Montana Code Annotated 2021



Part 3. Death Penalty

Evidence That May Be Received

46-18-302. Evidence that may be received. (1) (a) Subject to subsection (1)(b), in the sentencing hearing, evidence may be presented as to any matter the court considers relevant to the sentence, including but not limited to:

(i) the nature and circumstances of the crime;

(ii) the defendant's character, background, history, and mental and physical condition;

(iii) the harm caused to the victim and the victim's family as a result of the offense; and

(iv) any other facts in aggravation or mitigation of the penalty.

(b) Evidence of an aggravating circumstance may not be admitted or considered unless the defendant pleaded guilty to the offense and admitted the aggravating circumstance or the trier of fact found beyond a reasonable doubt that the aggravating circumstance existed.

(2) Any evidence that the court considers to have probative force may be received regardless of its admissibility under the rules governing admission of evidence at criminal trials. Evidence admitted at the trial relating to aggravating or mitigating circumstances must be considered without reintroducing it at the sentencing proceeding. The state and the defendant or the defendant's counsel must be permitted to present argument for or against sentence of death.

History: En. 95-2206.7 by Sec. 2, Ch. 338, L. 1977; R.C.M. 1947, 95-2206.7; amd.

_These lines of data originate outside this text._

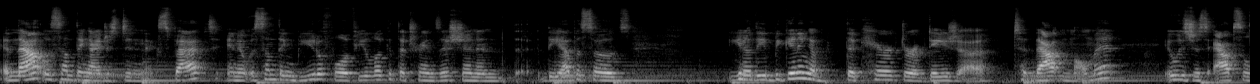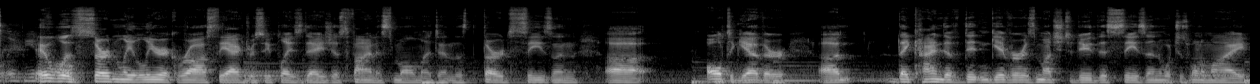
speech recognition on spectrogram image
And that was something I just didn't expect. And it was something beautiful. If you look at the transition and the episodes, you know, the beginning of the character of Deja to that moment, it was just absolutely beautiful. It was certainly Lyric Ross, the actress who plays Deja's finest moment in the third season. Uh, altogether, uh, they kind of didn't give her as much to do this season, which is one of my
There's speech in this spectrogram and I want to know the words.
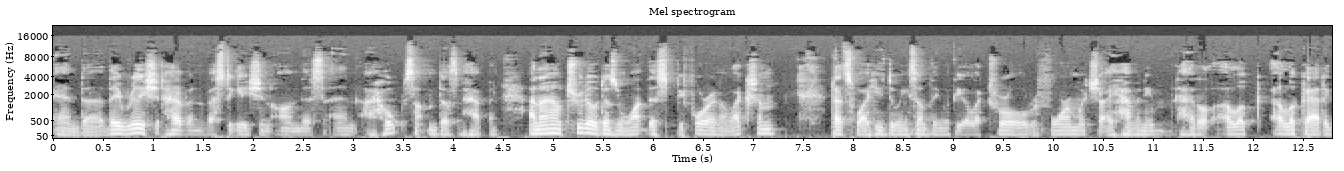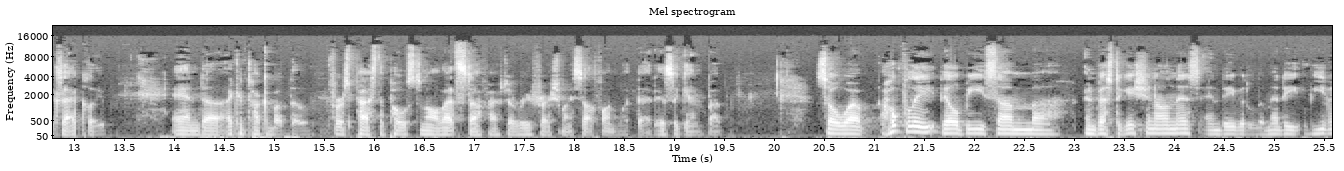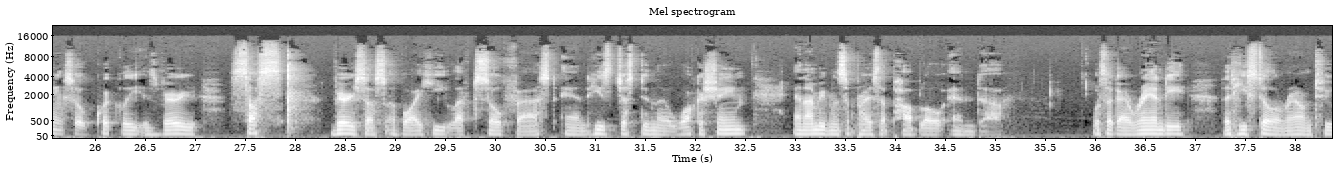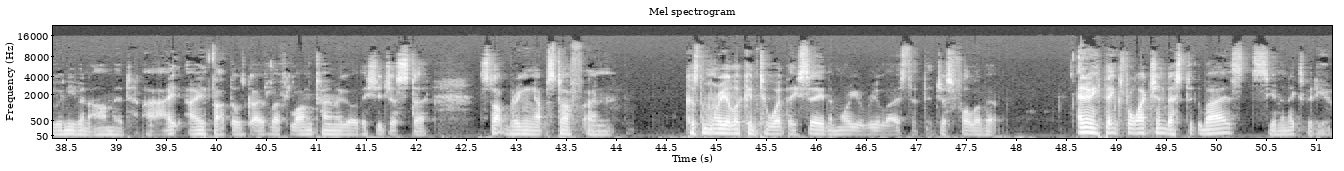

Sec. 21, Ch. 125, L. 1995; amd. Sec. 2, Ch. 154, L. 2003.